Twenty years have now passed since Mr. Bancroft penned these pathetic words. But many years of useful labor were still before him, and the single surviving member of Sir Robert Peel’s Cabinet yet remains to exercise that unequalled gift of persuasive eloquence which is the most striking characteristic of the fascinating personality of Mr. Gladstone.

Upon the close of his mission to Berlin in 1874, Mr. Bancroft’s public service was at an end, and he took up his residence in Washington in the midst of a society which might constantly change, but which was never variable in its deference and affection toward him. His summers were passed at Newport in that delightful garden of roses which looks from the Eastern cliffs and across the tumbling waters towards the distant island of Martha’s Vineyard. His lines were cast in pleasant places, but his life was as laborious as of old. He revised and completed his history to the end of the Revolutionary War; he compiled his history of the formation of the Constitution; and even at the great age of eighty-six he published a pamphlet reviewing the legal tender decisions of the Supreme Court, which is familiar to every friend of a sound currency, under the title of “A Plea for the Constitution Wounded in the House of its Guardians.” His last publication was a sketch of the life of his old friend, Martin Van Buren.

The long record of his useful and honorable career was closed by death on the 17th day of January, 1891. Looking back at it, we have now the right to say that his life was happy. Although a lover of nature in some of its aspects, his tastes led him to prefer the life of cities, the movement and the contact with men. In Boston, in Washington, in London, in New York, in Berlin, and in Newport, he found associations which interested and delighted him. He lived to taste the favorable verdict of posterity upon his literary work. He lived to see the great measures of territorial expansion and of a reconstructed Union carried out; the doctrine of expatriation adopted in international law; and the last boundary dispute with Great Britain settled. His just fame as a historian has somewhat overshadowed his achievements as a public official; but whether as a citizen, a statesman, or a man of letters, the Century will always hold his memory in reverence and honor.

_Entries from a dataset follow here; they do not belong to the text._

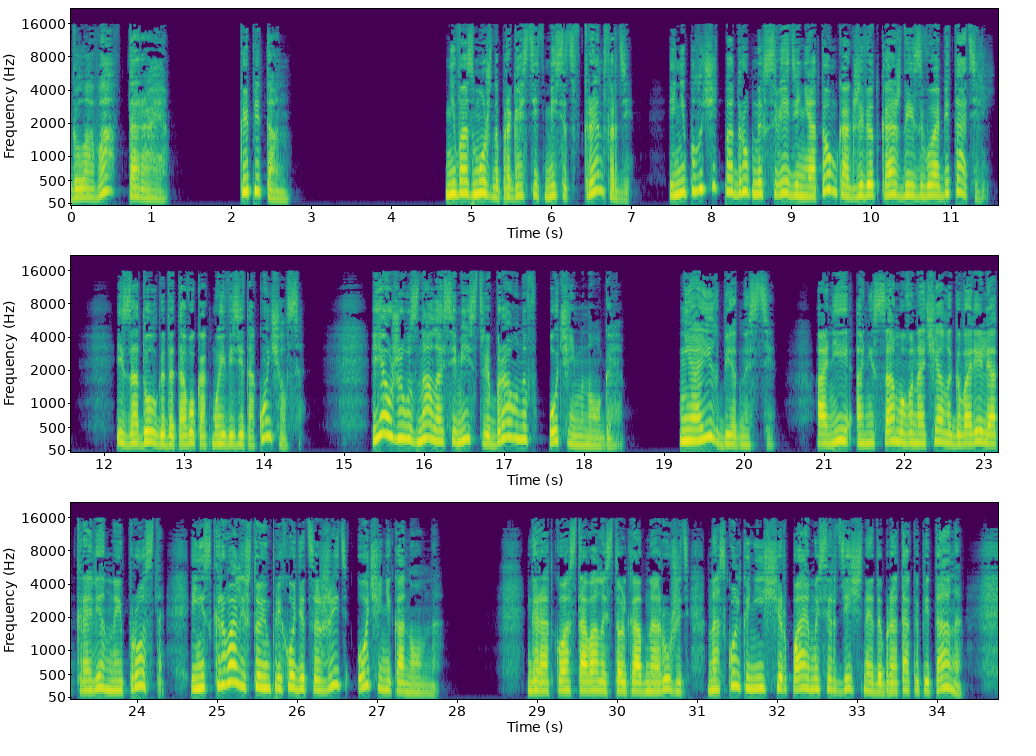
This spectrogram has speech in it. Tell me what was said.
Глава вторая. Капитан. Невозможно прогостить месяц в Кренфорде и не получить подробных сведений о том, как живет каждый из его обитателей. И задолго до того, как мой визит окончился, я уже узнала о семействе Браунов очень многое. Не о их бедности. Они, они с самого начала говорили откровенно и просто и не скрывали, что им приходится жить очень экономно. Городку оставалось только обнаружить, насколько неисчерпаема сердечная доброта капитана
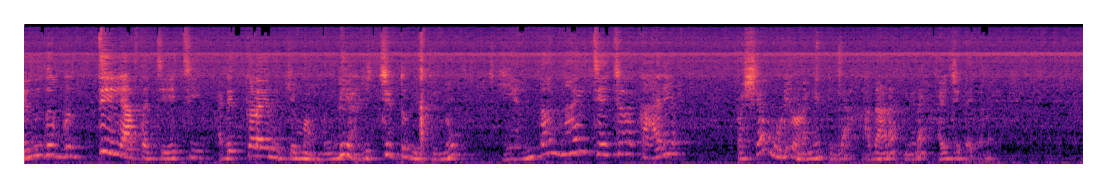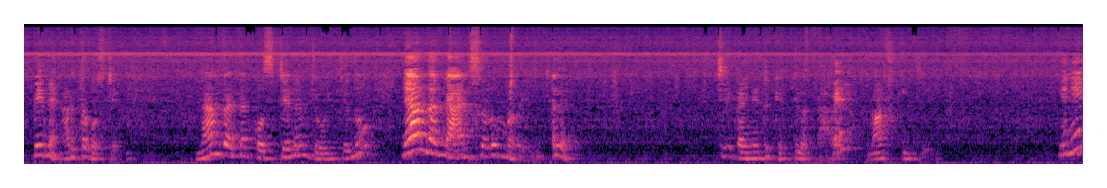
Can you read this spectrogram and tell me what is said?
എന്ത് വൃത്തിയില്ലാത്ത ചേച്ചി അടുക്കളയിൽ നിൽക്കുമ്പോൾ മുടി അഴിച്ചിട്ട് നിൽക്കുന്നു. എന്തെന്നായി ചേച്ചിയുടെ കാര്യം? പക്ഷെ മുടി ഉണങ്ങിയിട്ടില്ല. അതാണ് ഇങ്ങനെ അഴിച്ചിട്ടേക്കുന്നത്. പിന്നെ അടുത്ത ക്വസ്റ്റ്യൻ ഞാൻ തന്നെ ക്വസ്റ്റ്യനും ചോദിക്കുന്നു. ഞാൻ തന്നെ ആൻസറും പറയുന്നു. അല്ലേ? ഇച്ചിരി കഴിഞ്ഞിട്ട് കെട്ടിവെക്കാവേ മാഫ് ചെയ്യും. ഇനി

There have been but four Presidents of the Century since the adoption of its Constitution in 1858 [sic: 1857],— Gulian C. Verplanck, George Bancroft, William Cullen Bryant and Daniel Huntington,—and when the day shall come—which we all pray may be far distant—that our present honored President shall no longer be able or willing to give us the benefit of his services and to grace our roll of membership by standing at its head, we shall need to look long and anxiously through our list to find successors worthy to follow the four eminent men whom I have named, and capable by their achievements, their abilities and their unsullied reputations, of carrying on the tradition so worthily handed down.

George Lockhart Rives
1892 Century Association Yearbook